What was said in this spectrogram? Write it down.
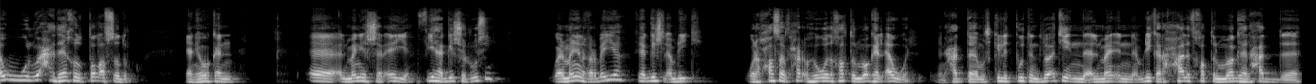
أول واحد هياخد الطلقة في صدره. يعني هو كان آه ألمانيا الشرقية فيها الجيش الروسي وألمانيا الغربية فيها الجيش الأمريكي. ولو حصلت حرب هو ده خط المواجهة الأول. يعني حتى مشكلة بوتين دلوقتي إن المان إن أمريكا رحلت خط المواجهة لحد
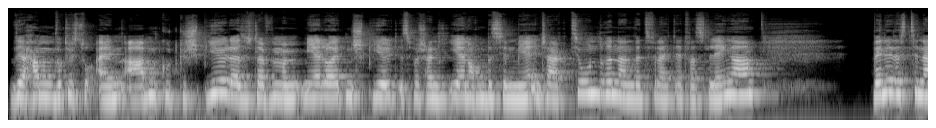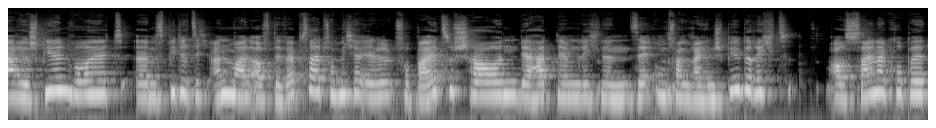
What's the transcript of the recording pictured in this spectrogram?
wir haben wirklich so einen Abend gut gespielt. Also ich glaube, wenn man mit mehr Leuten spielt, ist wahrscheinlich eher noch ein bisschen mehr Interaktion drin, dann wird es vielleicht etwas länger. Wenn ihr das Szenario spielen wollt, ähm, es bietet sich an, mal auf der Website von Michael vorbeizuschauen. Der hat nämlich einen sehr umfangreichen Spielbericht aus seiner Gruppe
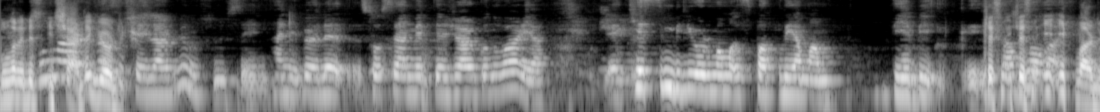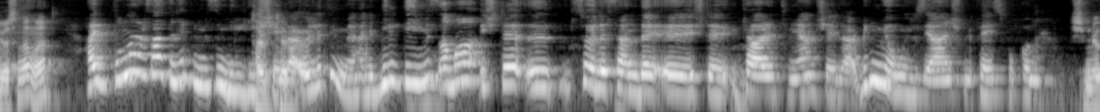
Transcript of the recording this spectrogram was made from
Bunları biz Bunlar içeride gördük. Bunlar şeyler biliyor musun Hüseyin? Hani böyle sosyal medya jargonu var ya e, kesin biliyorum ama ispatlayamam diye bir e, kesin kesin var. ip var diyorsun ama Hayır bunlar zaten hepimizin bildiği tabii, şeyler tabii. öyle değil mi? Hani bildiğimiz ama işte e, söylesen de e, işte kar etmeyen şeyler. Bilmiyor muyuz yani şimdi Facebook'un Şimdi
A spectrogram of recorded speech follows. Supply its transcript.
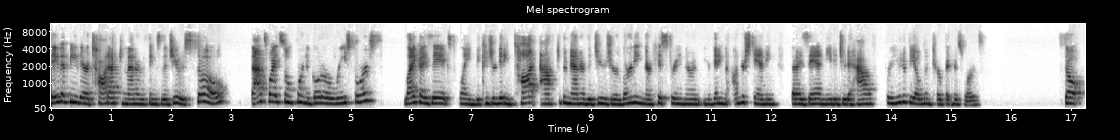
save it be they're taught after the manner of the things of the Jews. So that's why it's so important to go to a resource like Isaiah explained, because you're getting taught after the manner of the Jews. You're learning their history and you're getting the understanding that Isaiah needed you to have for you to be able to interpret his words. So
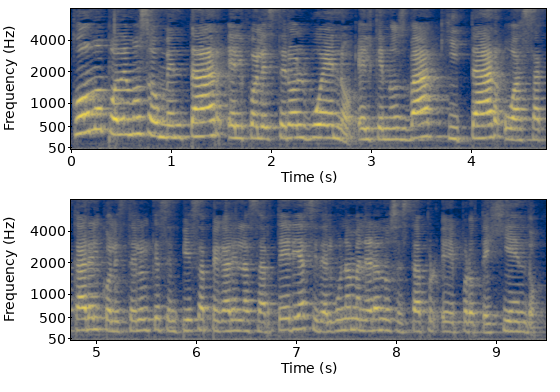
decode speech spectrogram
¿Cómo podemos aumentar el colesterol bueno? El que nos va a quitar o a sacar el colesterol que se empieza a pegar en las arterias y de alguna manera nos está eh, protegiendo.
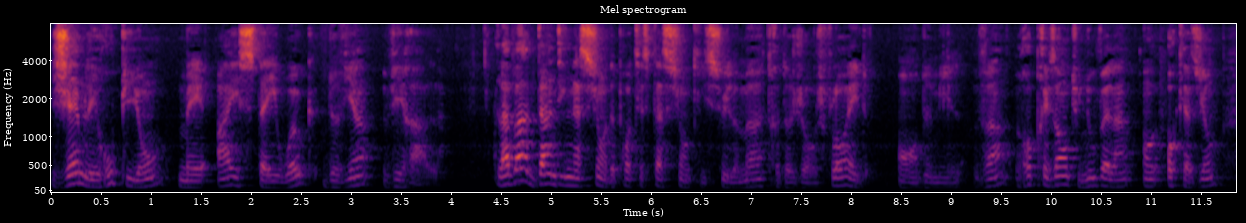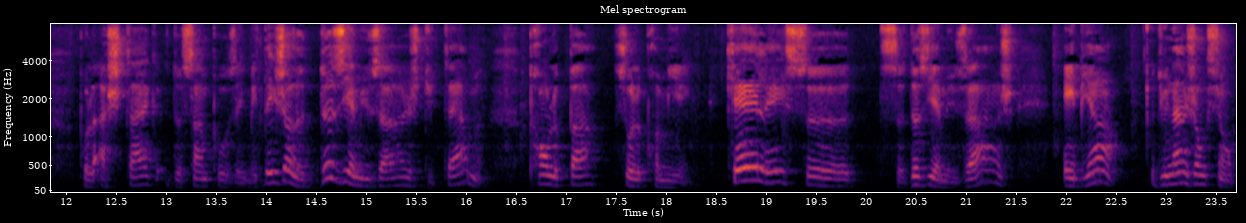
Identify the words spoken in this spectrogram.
J'aime les roupillons, mais I stay woke devient viral. La vague d'indignation et de protestation qui suit le meurtre de George Floyd en 2020 représente une nouvelle occasion pour le hashtag de s'imposer. Mais déjà le deuxième usage du terme prend le pas sur le premier. Quel est ce, ce deuxième usage Eh bien, d'une injonction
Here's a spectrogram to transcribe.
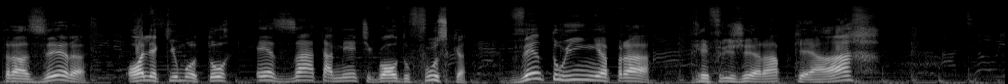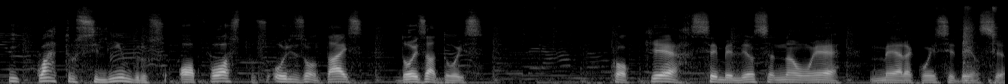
traseira, olha aqui o motor exatamente igual ao do Fusca. Ventoinha para refrigerar, porque é ar, e quatro cilindros opostos horizontais, dois a dois. Qualquer semelhança não é mera coincidência.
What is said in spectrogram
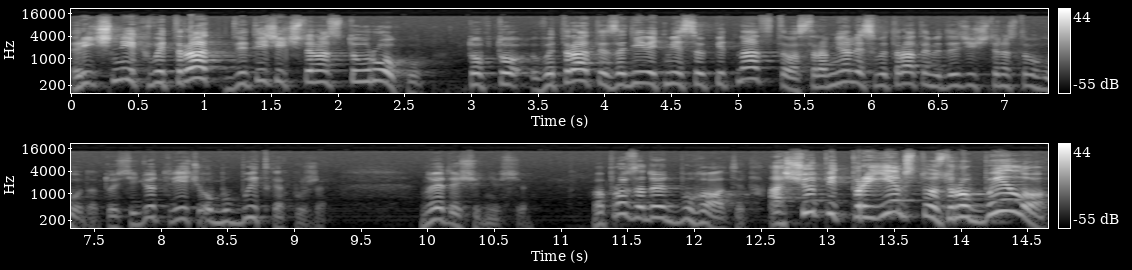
річних витрат 2014 року. Тобто витрати за 9 місяців 2015 сравнялись з витратами 2014 года. То есть идет речь об убытках уже. Но это ще не все. Вопрос задає бухгалтер. А що підприємство зробило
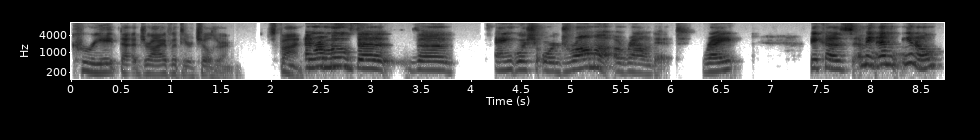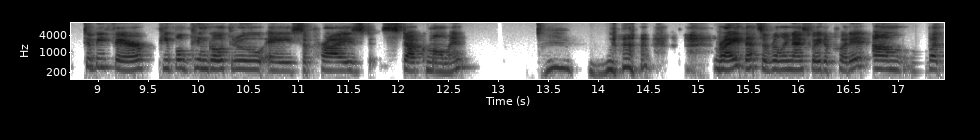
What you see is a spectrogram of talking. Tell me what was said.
create that drive with your children. It's fun. And remove the the anguish or drama around it, right? Because I mean, and you know, to be fair, people can go through a surprised stuck moment right that's a really nice way to put it um, but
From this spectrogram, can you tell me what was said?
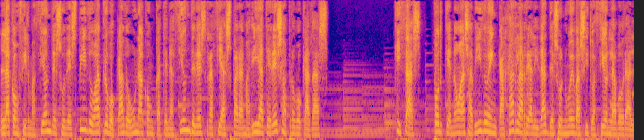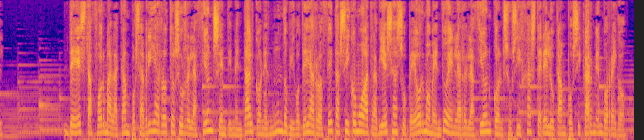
la confirmación de su despido ha provocado una concatenación de desgracias para María Teresa provocadas. Quizás, porque no ha sabido encajar la realidad de su nueva situación laboral. De esta forma la Campos habría roto su relación sentimental con Edmundo Bigotea Roceta así como atraviesa su peor momento en la relación con sus hijas Terelu Campos y Carmen Borrego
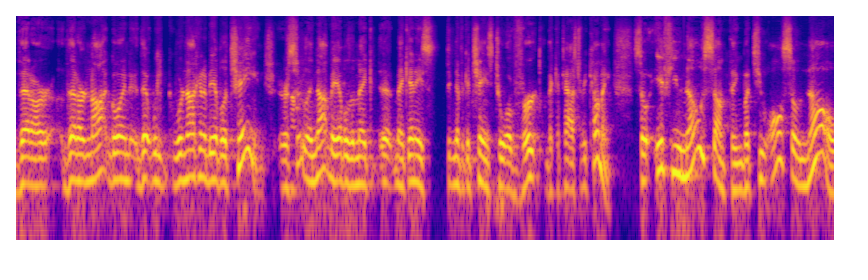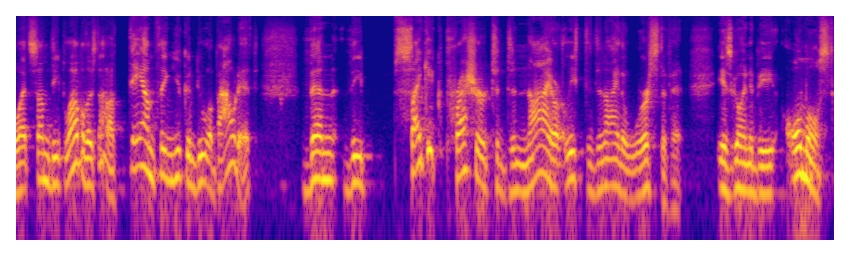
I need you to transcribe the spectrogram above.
that are that are not going to that we we're not going to be able to change or certainly not be able to make uh, make any significant change to avert the catastrophe coming. So if you know something but you also know at some deep level there's not a damn thing you can do about it then the psychic pressure to deny or at least to deny the worst of it is going to be almost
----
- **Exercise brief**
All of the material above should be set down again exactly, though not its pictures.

- **Result below**
What was said in this spectrogram? Write it down.
أول واحد هياخد الطلقة في صدره. يعني هو كان آه ألمانيا الشرقية فيها الجيش الروسي وألمانيا الغربية فيها الجيش الأمريكي. ولو حصلت حرب هو ده خط المواجهة الأول. يعني حتى مشكلة بوتين دلوقتي إن المان إن أمريكا رحلت خط المواجهة لحد
What's the transcript of the recording pictured in this spectrogram?
wir haben wirklich so einen Abend gut gespielt. Also ich glaube, wenn man mit mehr Leuten spielt, ist wahrscheinlich eher noch ein bisschen mehr Interaktion drin, dann wird es vielleicht etwas länger. Wenn ihr das Szenario spielen wollt, ähm, es bietet sich an, mal auf der Website von Michael vorbeizuschauen. Der hat nämlich einen sehr umfangreichen Spielbericht aus seiner Gruppe
Transcript of the recording this spectrogram was made from
Bunları biz Bunlar içeride gördük. Bunlar şeyler biliyor musun Hüseyin? Hani böyle sosyal medya jargonu var ya e, kesin biliyorum ama ispatlayamam diye bir e, kesin kesin var. ip var diyorsun ama Hayır bunlar zaten hepimizin bildiği tabii, şeyler tabii. öyle değil mi? Hani bildiğimiz ama işte e, söylesen de e, işte kar etmeyen şeyler. Bilmiyor muyuz yani şimdi Facebook'un Şimdi
A spectrogram of recorded speech follows. Supply its transcript.
save it be they're taught after the manner of the things of the Jews. So that's why it's so important to go to a resource like Isaiah explained, because you're getting taught after the manner of the Jews. You're learning their history and you're getting the understanding that Isaiah needed you to have for you to be able to interpret his words. So
decode speech spectrogram
¿Cómo podemos aumentar el colesterol bueno? El que nos va a quitar o a sacar el colesterol que se empieza a pegar en las arterias y de alguna manera nos está eh, protegiendo.
Identify the words spoken in this spectrogram.
J'aime les roupillons, mais I stay woke devient viral. La vague d'indignation et de protestation qui suit le meurtre de George Floyd en 2020 représente une nouvelle occasion pour le hashtag de s'imposer. Mais déjà le deuxième usage du terme prend le pas sur le premier. Quel est ce, ce deuxième usage Eh bien, d'une injonction
Here's a spectrogram to transcribe.
traseira, olha aqui o motor exatamente igual ao do Fusca. Ventoinha para refrigerar, porque é ar, e quatro cilindros opostos horizontais, dois a dois. Qualquer semelhança não é mera coincidência.
What is said in spectrogram
річних витрат 2014 року. Тобто витрати за 9 місяців 2015 сравнялись з витратами 2014 года. То есть идет речь об убытках уже. Но это ще не все. Вопрос задає бухгалтер. А що підприємство зробило
What you see is a spectrogram of talking. Tell me what was said.
create that drive with your children. It's fun. And remove the the anguish or drama around it, right? Because I mean, and you know, to be fair, people can go through a surprised stuck moment right that's a really nice way to put it um, but
From this spectrogram, can you tell me what was said?
la confirmación de su despido ha provocado una concatenación de desgracias para María Teresa provocadas. Quizás, porque no ha sabido encajar la realidad de su nueva situación laboral. De esta forma la Campos habría roto su relación sentimental con Edmundo Bigotea Roceta así como atraviesa su peor momento en la relación con sus hijas Terelu Campos y Carmen Borrego
I need you to transcribe the spectrogram above.
that are that are not going to that we we're not going to be able to change or certainly not be able to make uh, make any significant change to avert the catastrophe coming. So if you know something but you also know at some deep level there's not a damn thing you can do about it then the psychic pressure to deny or at least to deny the worst of it is going to be almost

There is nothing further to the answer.